We were touched when Ms. Drosdeck reminded us that Ms. Adhikazi and Ms. Pradham will soon complete the process to become United States citizens and that this will be the first time in their lives that they have been citizens of any country. Ms. Drosdeck went on to say that the refugee community in Cleveland is quite an invisible community but also quite a large one because we take in 600 refugees a year. She said that people like Ms. Adhikazi and Ms. Pradham had "amazing success stories" and such people were her heroes. What's more, Ms. Drosdeck said that "they are becoming leaders in their community and taking their families with them" and she, Ms. Drosdeck, was proud to help them "in any small way" that she could.
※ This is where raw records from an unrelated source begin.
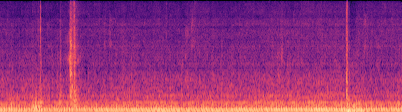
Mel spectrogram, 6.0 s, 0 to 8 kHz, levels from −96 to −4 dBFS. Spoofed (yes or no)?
yes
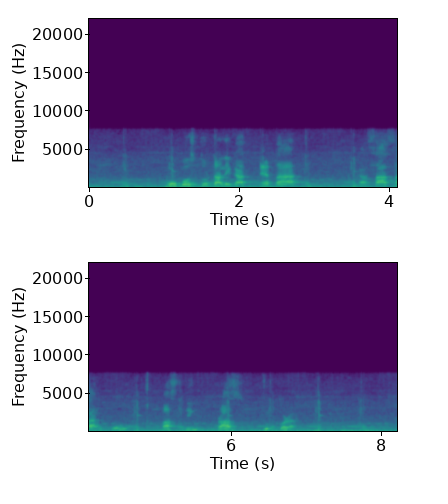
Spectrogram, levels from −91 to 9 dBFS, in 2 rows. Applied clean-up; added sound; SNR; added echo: none; Chewing, mastication + Motor vehicle (road); 6 dB; none.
Right after we left CWRU we headed for Toledo to attend a retirement party at the Toledo Club for Magistrate Judge Vernelis K. Armstrong of the U.S. District of Toledo who was first appointed to the bench in 1994 after serving as an assistant U.S. Attorney for 15 years. Judge Armstrong is an old friend of Ms. Margaret W. Wong's but unfortunately, as much as she wanted to, Ms. Wong couldn't attend the party herself so she directed us to go and extend her congratulations and best wishes to her old friend. One of the judge's sons, Dr. Anthony Armstrong described his mother as being a very kind and very humble person and that's exactly how she impressed us and it seemed that every one of the two hundred people who turned out for this gathering felt the same way; in fact you could feel the love that was in the air for this fine individual.
The first person that we spoke to was Ms. Carol Dunn who described herself as being like a member of the judge's family and from the way Judge Armstrong embraced her, we are sure this is true. Ms. Dunn told us that she was present when Judge Armstrong was first sworn in and described her as "a very gracious woman worthy of all the praise that she can get."
We also met Ms. Cherrefe A. Kadri, who is the President of the Islamic Center of Greater Toledo and a good friend of our good friend, Ms. Julia Shearson of CAIR. Ms. Kadri promised to put us on the mailing list for events taking place at the Islamic Center and we certainly look forward to attending. Another distinguished person that we spoke with was Judge C. Allen McConnell who used to attend the naturalization ceremonies where Judge Armstrong swore in new United States citizens.
Towards the end of the party, U.S. District Court Judges Jack Zouhary and Solomon Oliver, Jr. paid tribute to Judge Armstrong. Judge Oliver said that she was a "beacon in the community" and when on to quote the late poet Maya Angelou who said that "if you get, give. If you learn, teach" and went on to say that Judge Armstrong is a person who is constantly "giving" and "teaching".
Of course, Judge Armstrong, herself, was called upon to speak. She said that she loved her job so much that it never seemed like she was really working and concluded by saying to all of us, "thank you for joy and happiness and for sharing this very special day with me."